Featuring an overview of Danish history from pre-historic times, the highlight of the fascinating National Museum of Denmark in Copenhagen are the Viking displays with their sagas of fierce battles fought by the ruthless ocean warriors and the warships that were the homes of up to 60 Norsemen during months at sea. In addition to a display of early artifacts, there are several books in the museum shop that cover Viking life extensively, including a book on Viking cooking. The shop also stocks Viking Berserk, a fermented honey wine known as mead. Located between Copenhagen’s City Hall and Parliament, the museum features recently renovated and easily understood displays, and best of all admission is free, although the mead is not.
Another museum near Copenhagen, a half an hour away by train in Roskilde, offers an even more visceral Viking historical experience. Five original Viking ships can be examined there. Located by a fjord, the Viking Ship Museum also offers a unique opportunity for you to sail in a ship.
At the museum’s boatyard you can follow the construction of a long-shaped, shallow draft Viking ship, which ranged in size from small fishing boats to ferries, commercial trade ships, and the famous warships. All were made the same way as is demonstrated at the museum’s boat builder’s workshop.
Here you can try out your skill at planing planks of oak to be nailed together using authentic Viking tools and traditional methods taught by the artisans. Beautiful wooden designs can be seen being carved into a ship that is available for your purchase, in case you’d like to have one shipped home.

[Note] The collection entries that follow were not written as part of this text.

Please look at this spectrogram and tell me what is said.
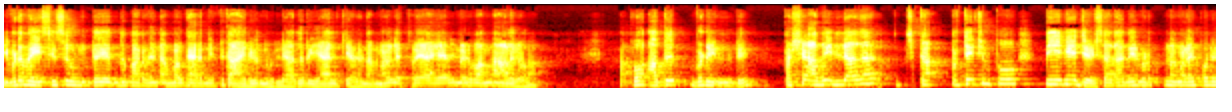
ഇവിടെ റേസിസം ഉണ്ട് എന്ന് പറഞ്ഞ് നമ്മൾ കരഞ്ഞിട്ട് കാര്യമൊന്നുമില്ല. അത് റിയാലിറ്റിയാണ് നമ്മൾ എത്രയായാലും ഇവിടെ വന്ന ആളുകളാണ്. അപ്പോൾ അത് ഇവിടെ ഉണ്ട്. പക്ഷെ അതില്ലാതെ പ്രത്യേകിച്ചും ഇപ്പോ ടീനേജേഴ്സ് അതായത് ഇവിടെ നമ്മളെ പോലെ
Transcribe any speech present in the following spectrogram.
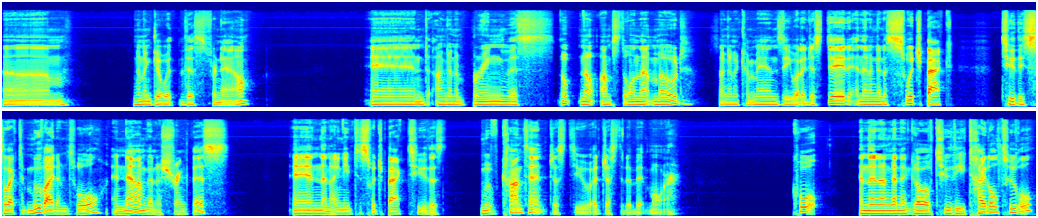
Um, I'm going to go with this for now. And I'm going to bring this. Oh, no, I'm still in that mode. So I'm going to Command Z what I just did. And then I'm going to switch back to the select move item tool. And now I'm going to shrink this. And then I need to switch back to this move content just to adjust it a bit more. Cool. And then I'm going to go to the title tool,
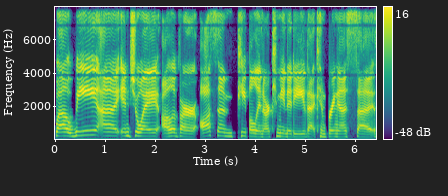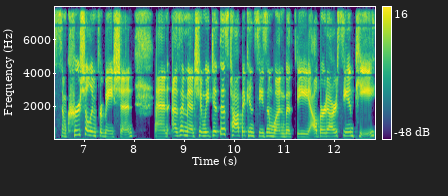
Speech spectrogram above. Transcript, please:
Well, we uh, enjoy all of our awesome people in our community that can bring us uh, some crucial information. And as I mentioned, we did this topic in season one with the Alberta RCMP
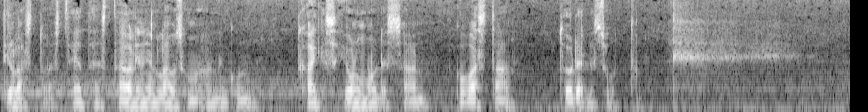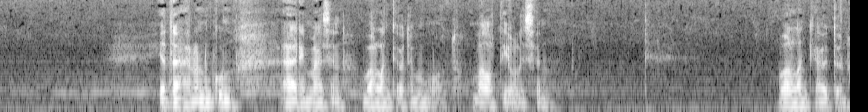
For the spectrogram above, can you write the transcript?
tilastoista. Ja tämä Stalinin lausumahan niin kuin kaikessa julmuudessaan niin vastaan todellisuutta. Ja tämähän on niin kuin äärimmäisen vallankäytön muoto, valtiollisen vallankäytön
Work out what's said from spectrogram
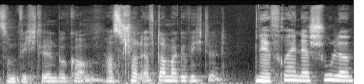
zum Wichteln bekommen? Hast du schon öfter mal gewichtelt? Ja, früher in der Schule.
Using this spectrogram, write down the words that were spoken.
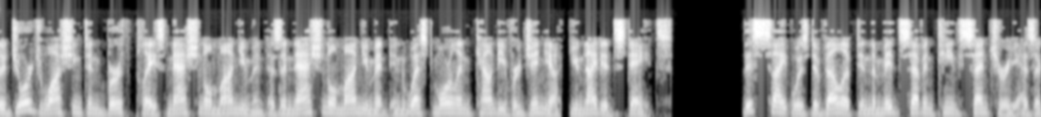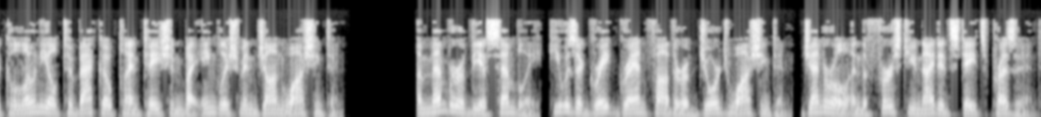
The George Washington Birthplace National Monument is a national monument in Westmoreland County, Virginia, United States. This site was developed in the mid-17th century as a colonial tobacco plantation by Englishman John Washington. A member of the Assembly, he was a great-grandfather of George Washington, general and the first United States President.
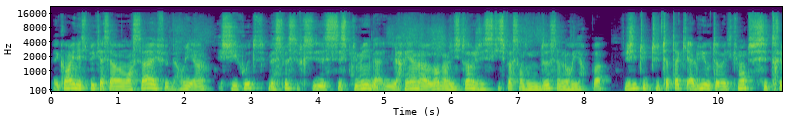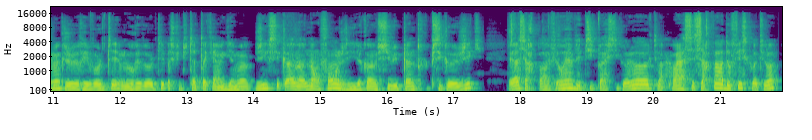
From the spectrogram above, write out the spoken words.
Et quand il explique à sa maman ça, il fait, bah oui, hein. Et je dis, écoute, laisse-le s'expr- s'exprimer, il a, il a rien à voir dans l'histoire. Je dis, ce qui se passe en Doom 2, ça ne le regarde pas. Dis, tu tu t'attaques à lui automatiquement, tu sais très bien que je vais révolter, me révolter parce que tu t'attaques à un gamin. Dis que c'est quand même un enfant, dis, il a quand même subi plein de trucs psychologiques. Et là, ça repart. Il fait, ouais, mais psy, pas psychologue, tu vois. Voilà, c'est, ça repart d'office, quoi, tu vois.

During the summer season the Viking Ship Museum has a long list of activities and exhibitions. Admission during summer months is 115 Danish Krones (about US$17) for adults.
Photos above © Dennis Cox / WorldViews